Artworks worth $46 million were seized by Finnish customs upon their return to Russia, according to a statement from the government agency on Wednesday.
“It is important that enforcement of sanctions works effectively,” Sami Rakshit, director of Finland’s customs enforcement department, said in a statement.
“Sanctions enforcement is part of our normal operations and we always direct our controls based on risk. The shipments that have now been criminally investigated have been detected as part of our regular enforcement work .”
The confiscations were justified on the basis that the artwork qualifies as “luxury goods”, which are included in EU sanctions against Russia. According to Finnish customs, the Finnish Foreign Ministry has confirmed that the EU sanctions list contains a paragraph on works of art.

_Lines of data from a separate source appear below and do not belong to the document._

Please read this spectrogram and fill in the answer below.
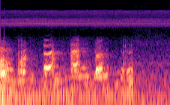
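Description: Young elephant calf giving a run of short, high squeaks, about three a second and growing fainter, as it struggles in vain.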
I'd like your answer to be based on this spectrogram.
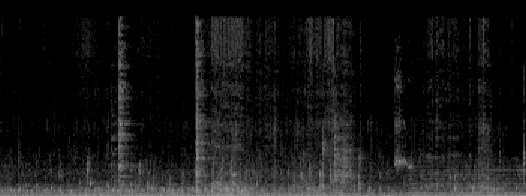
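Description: A lid comes off a pot of chole masala, a chickpea curry, simmering on the stove, with steady bubbling and clinks of metal cookware and a sharp clatter near the middle, heard with no voices.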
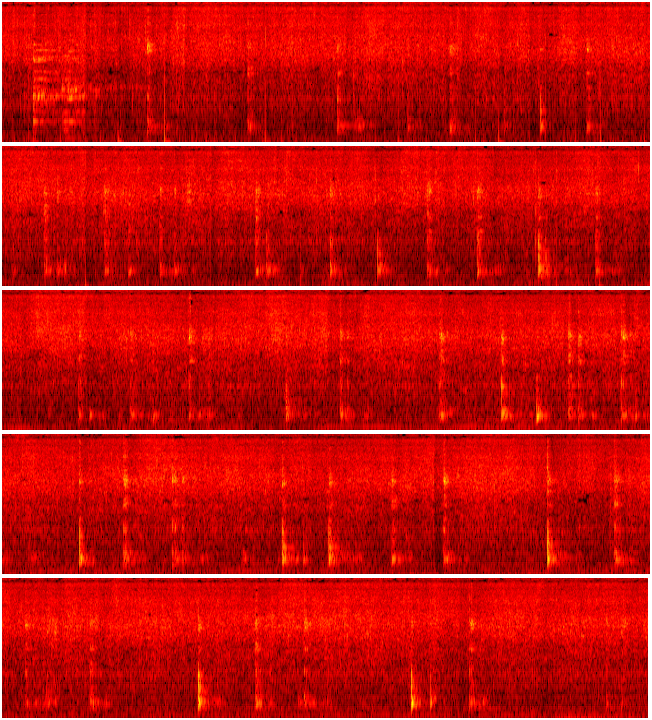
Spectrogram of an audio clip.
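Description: Tomato, onion and garlic sizzling in a little oil in a stainless-steel wok, with a metal spatula scraping and clinking against the pan in irregular strokes as they are stirred.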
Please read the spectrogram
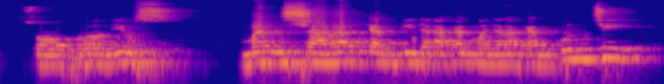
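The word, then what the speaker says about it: Sophronius: kota alquds pendeta sonus bacanya sofo bukan Sapro ya sofronius mensyaratkan tidak akan menyerahkan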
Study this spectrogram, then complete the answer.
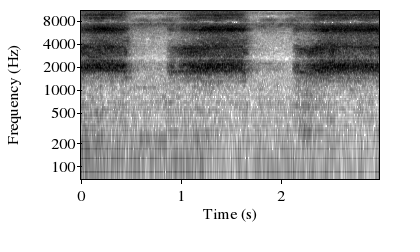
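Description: A barn owl gives three long, harsh, hissing screeches, loud and close, each lasting about half a second to a second with short quiet gaps between them.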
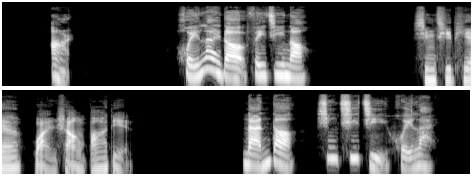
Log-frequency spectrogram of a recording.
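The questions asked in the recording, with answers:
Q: 男的星期几回来?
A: 星期天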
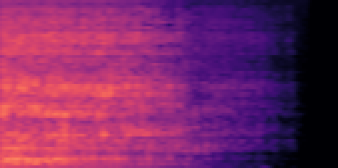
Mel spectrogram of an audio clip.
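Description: Lion roar sound effect for a logo intro, dying away over the first second and a half.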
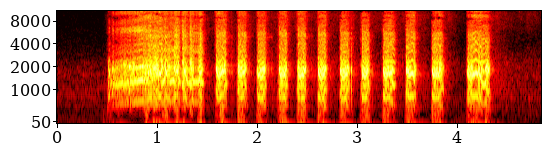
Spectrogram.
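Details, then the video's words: Domestic hen giving one long, strained, harmonic note lasting about a second, followed by around ten rapid, rasping clucks in an even rhythm. "Suab Poj qaib seev zoo heev"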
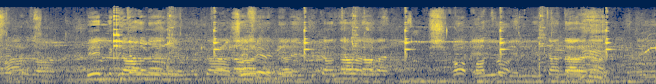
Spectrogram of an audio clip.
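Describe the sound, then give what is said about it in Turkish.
Glasses clink together several times in a toast celebrating a Galatasaray championship, sharp bright chimes scattered over a steady murmur of many people talking and laughing. “Özkan da herkes gibi bu zafere kadeh kaldırıyordu.”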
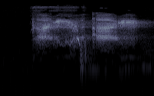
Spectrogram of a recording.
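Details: A talking Senegal parrot gives a loud, hoarse, squawky two-part utterance, over a second in all, with a short dip between the parts.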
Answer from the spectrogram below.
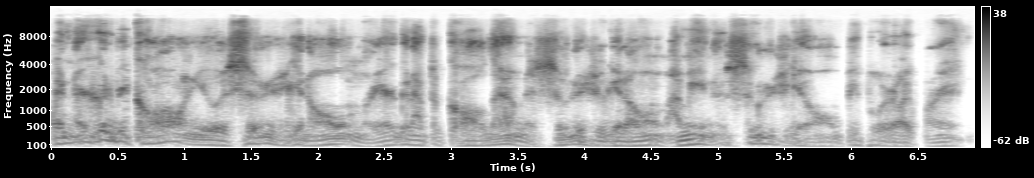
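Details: Adult man, laryngectomee after throat cancer with vocal cords removed; alaryngeal speech after total laryngectomy.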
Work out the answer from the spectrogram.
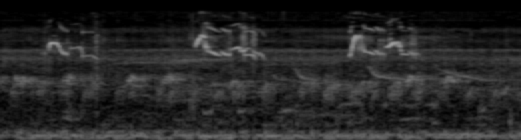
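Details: Nestling mynas being fed: three short, shrill, scratchy squeaks spaced about three-quarters of a second apart, with soft lower chatter and a constant low hum beneath.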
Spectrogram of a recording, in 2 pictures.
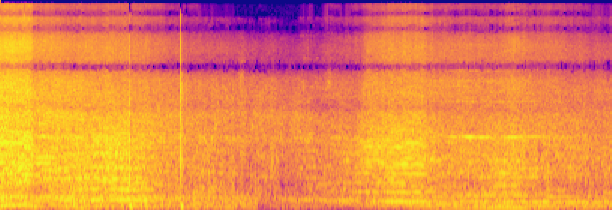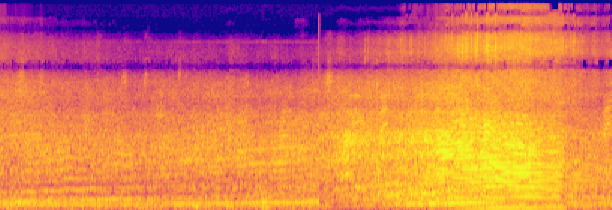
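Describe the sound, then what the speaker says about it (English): A blue Ford Escort and an orange BMW race past at speed, engines roaring and swelling, fading and returning as the cars pass, with a commentator talking over the noise. "you see the blue Escort down the inside of the orange BMW"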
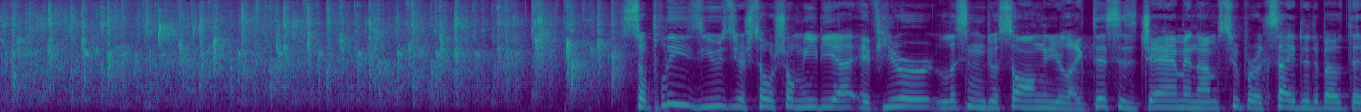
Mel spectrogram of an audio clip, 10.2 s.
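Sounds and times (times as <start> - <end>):
crowd applauding: 0.0 - 5.0
speech: 4.8 - 10.1.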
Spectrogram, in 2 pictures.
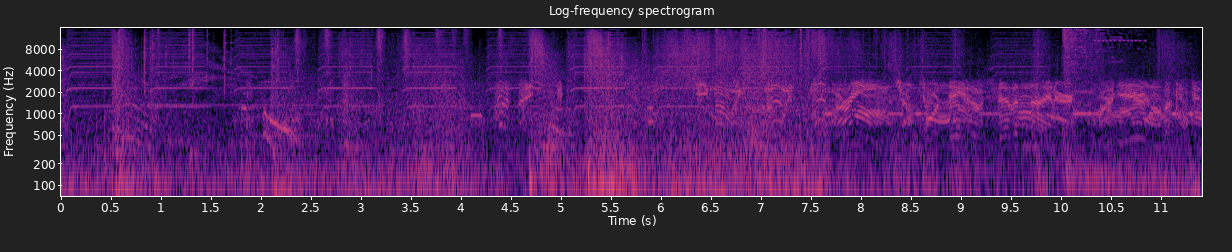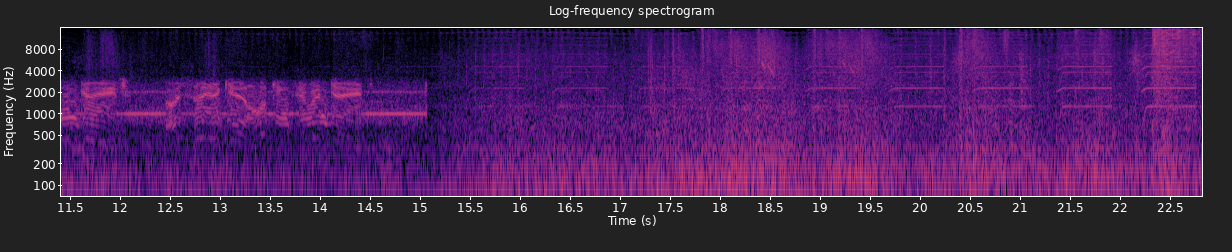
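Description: Heavy blows and crashes thump repeatedly.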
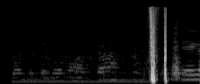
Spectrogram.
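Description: Two sharp clicks about a tenth of a second apart, over a faint steady low hum.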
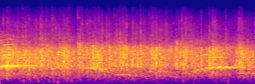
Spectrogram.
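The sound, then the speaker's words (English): A church audience claps steadily during a bilingual sermon, a dense, sustained wash of many hands applauding together without pause, fairly loud throughout. “Clap your hands alguien today. Aplaude sus manos esta noche.”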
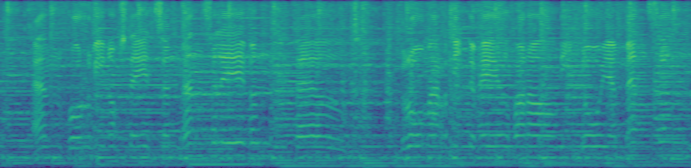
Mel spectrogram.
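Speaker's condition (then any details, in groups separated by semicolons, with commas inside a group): No condition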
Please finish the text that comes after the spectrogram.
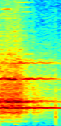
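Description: A telephone rings, a brief bright electronic trill at moderate volume that fades near the end, heard alone without anyone speaking.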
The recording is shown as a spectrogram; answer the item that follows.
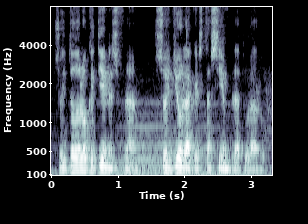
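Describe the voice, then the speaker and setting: Give me a man playing a cold, sinister imaginary friend, low and menacing. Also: moderate pace, noisy background, lightly acted.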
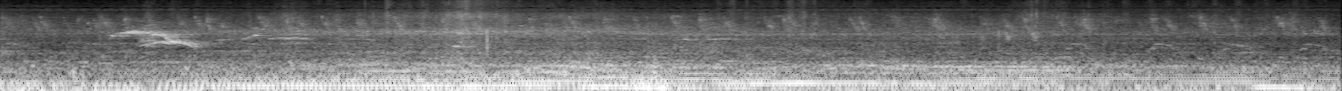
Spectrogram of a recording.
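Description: Outdoor ambience: a bird gives one short, curving call about a second and a half in. Fainter chirps and light ticks follow, over a steady low rumble.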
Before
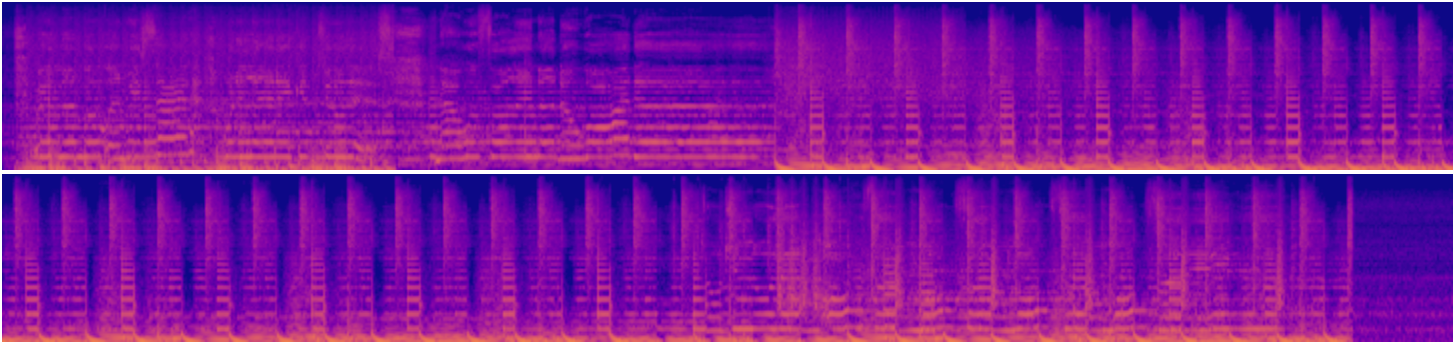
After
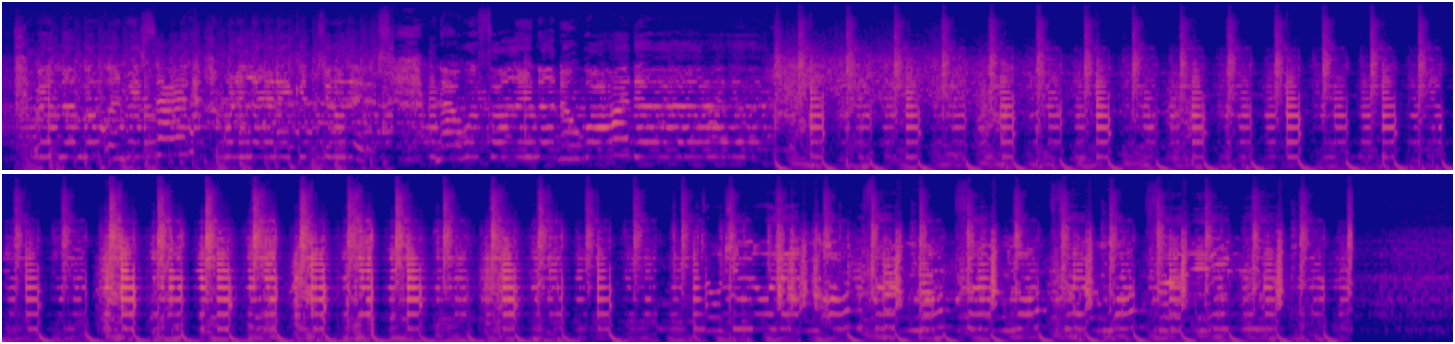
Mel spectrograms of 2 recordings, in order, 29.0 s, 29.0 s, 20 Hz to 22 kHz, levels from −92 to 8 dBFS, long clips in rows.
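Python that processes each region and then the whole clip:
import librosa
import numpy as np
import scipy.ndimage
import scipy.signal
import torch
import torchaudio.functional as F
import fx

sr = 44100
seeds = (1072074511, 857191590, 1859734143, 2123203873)

y = fx.chain(x, sr, fx.peak_eq(hz=180.0, db=-11.0, octaves=1.4),
    fx.echo_feedback(ms=69, feedback_pct=42, wet_db=-11.5),
    fx.env_flatten(amount_pct=100), at=(15.39, 20.28))
y = fx.dereverb_blind(y, sr, rt60_s=0.88)
y = fx.highpass(y, sr, hz=660.0, slope=6)
y = fx.band_shelf(y, sr, hz=2400.0, db=16.0, octaves=2.7)
y = F.gain(torch.from_numpy(y), -8.5).numpy()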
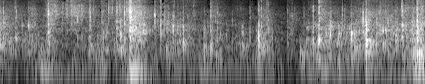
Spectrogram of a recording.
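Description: Protective wrapping around newly delivered books being crinkled and pulled off by hand: irregular crackling rustles, loudest just over half a second in.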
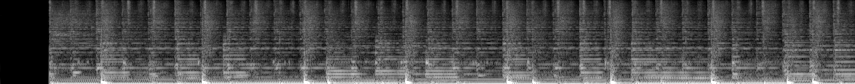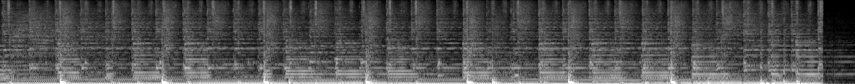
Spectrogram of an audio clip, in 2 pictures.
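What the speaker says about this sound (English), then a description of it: "here's my mix with a few instances being helped along by Lofi Vintage Clipper" A punchy instrumental music mix with steady kick and snare hits, sounding thick and slightly gritty from drums saturated and clipped by the Nembrini Audio Lofi Vintage Clipper plugin.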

Russian Senator Sergey Tsekov, a member of the Federation Council’s Foreign Affairs Committee, told Russian state media RIA Novosti on Wednesday that Finland’s “extrajudicial seizure” of the artwork amounted to “theft “.
“It seems that all of Europe, not just the EU and NATO, has gone mad,” Tsekov said. “From now on, works of art belonging to Russia are no longer allowed to return to their homeland, to Russian museums.”
RIA Novosti, citing Russia’s Culture Ministry, said the work was part of two exhibition projects in Italy, one at a gallery in Milan’s Scala Square and the other at the Museum of Modern Art. and contemporary of Udine. They were loaned by the State Tretyakov Gallery and the National Museum of Oriental Art of Russia.
Other pieces from the Pushkin National Museum of Fine Arts in Moscow were returning from Japan, where they were on display at the Chiba City Museum in Tokyo.
Finnish customs said in the statement that “the works of art are stored taking into account their value, characteristics and safety”, and that an investigation is ongoing.
While the sanctions were largely designed to target the Russian economy, the country’s cultural influence is also reduced.
Since Moscow invaded Ukraine on February 24, the art world has canceled exhibitions and pressured Russian art institutions.